Jonah prophesies that in forty days Nineveh shall be overthrown. But it didn't happen because God repented (Jonah 3:10).
Yes, the punishment for Nineveh was postponed. But the prophecy of Nahum (Nahum 3:7) was not met with the same response from the Assyrians. And so Nineveh was destroyed in 626 BC (according to Bishop Ussher).

5 So the people of Nineveh believed God, and proclaimed a fast, and put on sackcloth, from the greatest of them even to the least of them.

Everyone in Nineveh (pop. 120,000) turned to God? Jonah must be one hell of a preacher!
The population was much larger. The 120,000 is just the number of infants (Jonah 4:11). That implies the number of inhabitants was probably between 600,000 and 700,000.

6 For word came unto the king of Nineveh, and he arose from his throne, and he laid his robe from him, and covered him with sackcloth, and sat in ashes.

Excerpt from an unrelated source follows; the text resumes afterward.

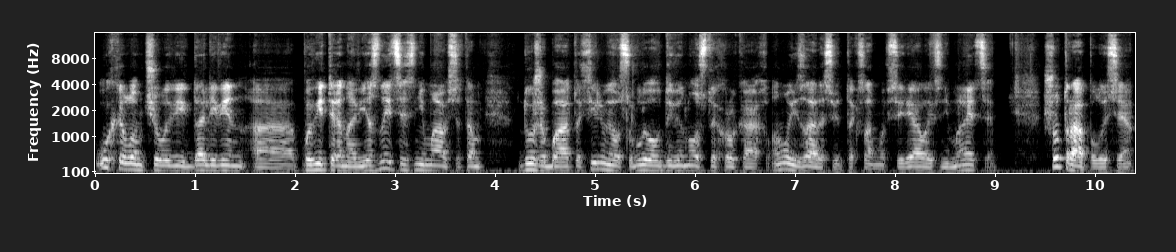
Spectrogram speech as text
ухилом чоловік. Далі він а, повітряна в'язниця знімався. Там дуже багато фільмів, особливо в 90-х роках. Ну і зараз він так само в серіалах знімається. Що трапилося?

7 And he caused it to be proclaimed and published through Nineveh by the decree of the king and his nobles, saying, Let neither man nor beast, herd nor flock, taste any thing: let them not feed, nor drink water:

8 But let man and beast be covered with sackcloth, and cry mightily unto God: yea, let them turn every one from his evil way, and from the violence that is in their hands.

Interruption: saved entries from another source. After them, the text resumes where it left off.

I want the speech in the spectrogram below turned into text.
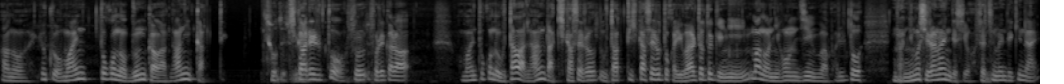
あのよく「お前んとこの文化は何か?」って聞かれるとそ,、それからお前んとこの歌は何だ？聞かせろ歌って聞かせろとか言われた時に今の日本人は割と何も知らないんですよ。説明できない。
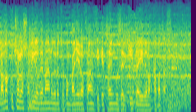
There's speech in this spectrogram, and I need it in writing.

God wants the "beasts" to cover themselves with sackcloth and "cry mightily unto God."
This command was given by the king of Nineveh.

9 Who can tell if God will turn and repent, and turn away from his fierce anger, that we perish not?

10 And God saw their works, that they turned from their evil way; and God repented of the evil, that he had said that he would do unto them; and he did it not.

"God repented of the evil, that he had said that he would do unto them." (Despite his repentance, God supposedly destroyed Nineveh a little over a century after Jonah, in Nahum 3:1-7.)
Does God repent?
God repented this time, because they had turned from their evil ways. Why would that mean God would never punish them if they turned again to evil?
Also note that Nahum is a prophecy of the coming destruction. It's not history. His prophecy was fulfilled some years later.